 Would have been nice to find out more about these wall paintings...

In some rooms there were things to try out, so I took full advantage.

After the disappointment of the Commandery, we were very surprised by our visit to Tudor House Museum, which hadn't been recommended to us, but which proved to be great fun and really interesting. It's in a 500 year old building, with displays about the building's past use, for things such as spinning, weaving, brewing, coffee shop, school clinic. It's crammed full of stuff, with lovely volunteers to answer questions and lots to see and touch.

Just down the road from Tudor House is Greyfriars, a very tiny National Trust property built in 1480 and rescued from demolition after the Second World War. Inside is a delightful mixture of things collected by the couple who rescued it. It also has a brilliant tea room, and you can sit on the patio and admire the beautiful garden over tea and cake!
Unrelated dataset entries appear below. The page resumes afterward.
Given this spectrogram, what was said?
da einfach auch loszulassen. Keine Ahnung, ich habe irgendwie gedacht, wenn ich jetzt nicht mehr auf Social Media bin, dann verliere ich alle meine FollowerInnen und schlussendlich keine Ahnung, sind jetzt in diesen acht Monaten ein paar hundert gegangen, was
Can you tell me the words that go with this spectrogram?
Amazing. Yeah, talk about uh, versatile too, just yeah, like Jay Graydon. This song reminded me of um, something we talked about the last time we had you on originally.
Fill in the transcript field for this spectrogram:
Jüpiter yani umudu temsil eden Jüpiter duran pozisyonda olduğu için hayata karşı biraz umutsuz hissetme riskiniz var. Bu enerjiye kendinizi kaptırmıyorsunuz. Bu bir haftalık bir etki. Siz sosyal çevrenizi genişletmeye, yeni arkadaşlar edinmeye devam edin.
And, finally, Worcester Cathedral, which we ended up leaving until the last day as we were out and about on other days, or other venues were only open on certain days. Photography inside required a permit, which I didn't buy, so my only photo is of the outside! Inside is glorious, with plenty to look at, including the tomb of King John (of Magna Carta fame) and also Arthur, Prince of Wales (older brother of Henry VIII, whose death really did change the course of history).

More still to come!
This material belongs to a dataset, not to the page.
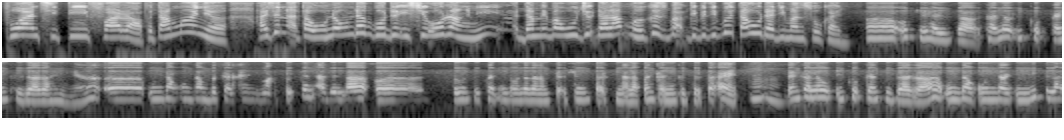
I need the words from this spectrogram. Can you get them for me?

Thursday, July 09, 2015

Garden at the beginning of the month July 2015

I am really behind with blogging. For various reasons, June was a rather frantically busy month. I am also really behind on reading blogs and commenting, so apologies if I usually comment on your blog and haven't done in about six weeks!

Part of the delay was me putting off posting because it takes sooooooo long to upload photos. Our internet connection isn't the best because of the joys of copper wires (no fibre optic down our road), and I used to use a free photo editing program to batch reduce the size of photos before posting, which made it much quicker. Since I got a new laptop that nice program has disappeared from my computer though. I was selecting photos for the blog, and then having to leave the computer for 90 minutes whilst they uploaded, which isn't ideal. Anyway, I have found a way to reduce the size of photos on the new laptop, which isn't quite batch doing it, but is quicker, so hopefully that will help. Anyone else got any tips?!

As you can see from this picture, it's been hot. And there hasn't been much rain. The lawn is beginning to look rather brown.

We've got loads of fruit ripening, both of the apple trees are covered in apples, which I thinned in June in the hope it will allow some of them to ripen to a decent size. The apples on the standard tree are already turning red, which I think is all the sun they've had.

The Autumn fruiting raspberry canes have been covered in berries, and I've already eaten several bowls. Looks like we're going to be eating raspberries non-stop for months at this rate!

The espalier apples are smaller as they tend to ripen later than the other tree. I really had to thin this one out as it was so covered in apples the branches were drooping!

Sedum flowering
Can't remember what this one is called, it was part of a mega-buy plug plant pack about four years ago

The lavender seems to be enjoying the heatwave.

The rose has been covered with flowers

My favourite fuchsia! Although it's a bit of a pain keeping the containers watered in this weather.

Another fuchsia, this one was in the garden when we bought the house (not that we knew it then, as it was snowing!). Remember snow? Remember cold? Yep, seems like a distant memory.

This is Escallonia 'Pink elle', which grew really tall since last year and has loads of flowers developing. It's flowered about a month later than our other Escallonia.

This is the first of the hydrangeas to start flowering.

Some more of my fuchsias! The middle one I grew from a cutting, and the one on the right is a new one I bought on holiday at Croome.

Are you in the middle of a heatwave too?